Digital Cactus: The dialogue part should be like on the solving part, not about the, not when you are getting the requirements. The other thing is like, you could have talked about high level design API at the same time. Don't miss that. So when you start with API gateway, start talking about, you know, hey, I'm going to use posts, and then this is going to be like a Submit, and then request is going to be something like this response is going to be something like that. Right? And then like, when you when you hit this Event Queue, for example, I'm going to get like, you know, submit shell. And submission ID, for example, right now, well, my required, it's going to be something like this response is going to be something like that. Right? You can do it like fairly quickly this way. Exactly during the during your drawing, you don't have to split it into separate session. This is going to be making much significantly more clear compared to like, if you split it into different different sessions.
Aerodynamic Tortoise: Okay. Yeah. Makes sense. Okay, cool.
Digital Cactus: And you will save like, 10 minutes time, because you're doing it.
Aerodynamic Tortoise: Yeah, that's true. That's true. Okay, cool. Yeah. Definitely lots of feedback. Useful feedback. Cool.
Digital Cactus: Any last question? Before we end the session?
Aerodynamic Tortoise: No, not really. So in this thing, once we end this meeting, I will be able to access these notes right. I just want to make sure.
Digital Cactus: You will be able to see everything.
Aerodynamic Tortoise: Okay, cool. Cool. Cool. All right, then. Yeah, I'm pretty much got a good experience here. So thanks for the time. Yeah, for the feedback for sure.

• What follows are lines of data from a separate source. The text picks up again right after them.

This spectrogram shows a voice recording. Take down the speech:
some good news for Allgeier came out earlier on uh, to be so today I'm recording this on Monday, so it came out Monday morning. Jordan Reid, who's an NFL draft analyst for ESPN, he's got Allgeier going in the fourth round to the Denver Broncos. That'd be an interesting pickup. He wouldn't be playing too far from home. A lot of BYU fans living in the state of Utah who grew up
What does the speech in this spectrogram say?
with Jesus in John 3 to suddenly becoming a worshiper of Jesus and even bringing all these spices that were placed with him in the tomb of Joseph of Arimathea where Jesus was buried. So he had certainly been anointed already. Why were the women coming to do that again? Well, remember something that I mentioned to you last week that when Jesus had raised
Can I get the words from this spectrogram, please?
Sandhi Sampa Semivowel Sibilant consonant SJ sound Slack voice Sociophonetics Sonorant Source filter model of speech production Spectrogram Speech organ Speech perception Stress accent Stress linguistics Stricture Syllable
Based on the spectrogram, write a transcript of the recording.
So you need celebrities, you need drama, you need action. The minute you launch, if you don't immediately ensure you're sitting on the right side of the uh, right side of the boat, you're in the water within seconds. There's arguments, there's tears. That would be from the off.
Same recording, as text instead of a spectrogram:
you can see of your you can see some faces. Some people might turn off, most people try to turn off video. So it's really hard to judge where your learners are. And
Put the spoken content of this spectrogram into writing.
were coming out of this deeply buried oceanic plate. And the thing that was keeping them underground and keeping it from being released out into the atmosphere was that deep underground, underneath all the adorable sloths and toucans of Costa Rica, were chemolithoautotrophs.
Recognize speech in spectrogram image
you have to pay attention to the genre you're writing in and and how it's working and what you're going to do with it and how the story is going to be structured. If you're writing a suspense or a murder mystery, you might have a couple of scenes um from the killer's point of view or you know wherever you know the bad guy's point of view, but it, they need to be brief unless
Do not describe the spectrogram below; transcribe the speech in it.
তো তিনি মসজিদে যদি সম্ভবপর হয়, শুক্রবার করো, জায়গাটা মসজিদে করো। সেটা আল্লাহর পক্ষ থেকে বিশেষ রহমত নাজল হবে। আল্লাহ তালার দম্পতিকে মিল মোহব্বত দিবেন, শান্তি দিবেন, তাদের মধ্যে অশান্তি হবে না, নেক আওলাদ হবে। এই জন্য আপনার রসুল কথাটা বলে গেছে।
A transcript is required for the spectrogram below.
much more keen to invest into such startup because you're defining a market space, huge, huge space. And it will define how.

Digital Cactus: Cool all right, man. Good luck with your practice and your interview as well. Yeah.
Aerodynamic Tortoise: Thank you very much. Have a nice day, bye.
Digital Cactus: Bye.